Jun 12, 2015

Dropbox and the Snake Oil Sales Model of Tech Firms

I hope you will all indulge me in one last rant about Dropbox that seems to have nothing at all to do with film or art, but with capitalism, and the pernicious form of that economic system that has been allowed to grow with the advent of technology and the Internet.

Dropbox followed the "get rich" technology growth model, what I think of as the Snake Oil Sales Model, that leaves behind those of us who are not in marketing or business. Dropbox began with the offer of a free product, one that many writers and artists and photographers need—a digital storage room. Since most blogs do not support PDF files for print articles, writers use Dropbox to give their readers (and editors who may want to pay them to write) access to print articles they have written that are not on the Internet. We all know, when we sign up for a service like Dropbox that, in a few years, when the company has built a user base of a few hundred thousand people, we will have to pay a fee in order to continue using it. That is the Snake Oil Sales Model: Take it for free, try it, and get hooked. (Drug dealers apparently use the same model.)

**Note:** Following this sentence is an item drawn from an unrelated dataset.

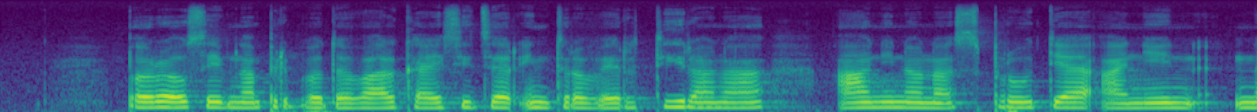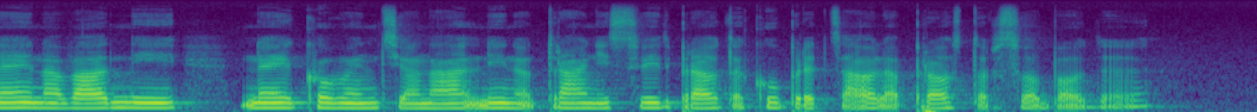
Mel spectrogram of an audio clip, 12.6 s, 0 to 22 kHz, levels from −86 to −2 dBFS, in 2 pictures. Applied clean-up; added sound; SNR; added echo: none; none; none; none.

If you are under 40, you are so accustomed to this model that you do not even give it a second thought. But Dropbox has done something even worse that is generally reserved for companies like Microsoft and Apple. They have discontinued the service—read as "app" or "program"—they originally offered, that of a free storage room to which anyone can gain access. Now they have a fee-based "share" model for businesses. That's it. So, users like me who have depended upon the service, and expected at some point to be asked to pay, are being harassed so that they will drop out and leave gig space for the businesses. If you are snickering at this point, pause for a moment and think: Do you want a fee-based Internet for the 1% or the Wiki model—and the Blogspot model that you are reading right now, neither of which charges a dime?

Here is Dropbox's response to my e-mail about my pre-2012 account which should allow completely free access to my Public Folder, and has for the last three years. That means the many links that exist on this page to PDFs stored in my Dropbox Public Folder should work without you having to use your Dropbox log-in to read them. Below is what a response looks like in the Snake Oil Sales Model, a "fix it yourself" for something that cannot be fixed—unless you are a hacker.

Dropbox Support, Jun 12, 12:03 AM:
Thanks for writing in. While we'd love to answer every question we get, we unfortunately can't respond to your inquiry due to a large volume of support requests. Here are some resources for resolving the most common issues:

Restore files or folders - https://www.dropbox.com/help/969
Reset your Dropbox password - https://www.dropbox.com/forgot
Reset/Disable two-step verification - https://www.dropbox.com/help/364
Learn about sharing files or folders - https://www.dropbox.com/help/category/Sharing
Learn about Dropbox's desktop app - https://www.dropbox.com/help/category/Desktop
Learn about Dropbox's mobile apps - https://www.dropbox.com/help/category/Mobile
Ask a Community expert on our Forum - https://www.dropboxforum.com
For all other issues, please check out our Help Center - https://www.dropbox.com/help
We're sorry for the inconvenience,
The Dropbox Team

Needless to say, none of these links have anything to do with the recurring problem, which is that readers of this website must now use their own Dropbox log-in to get to my public folder.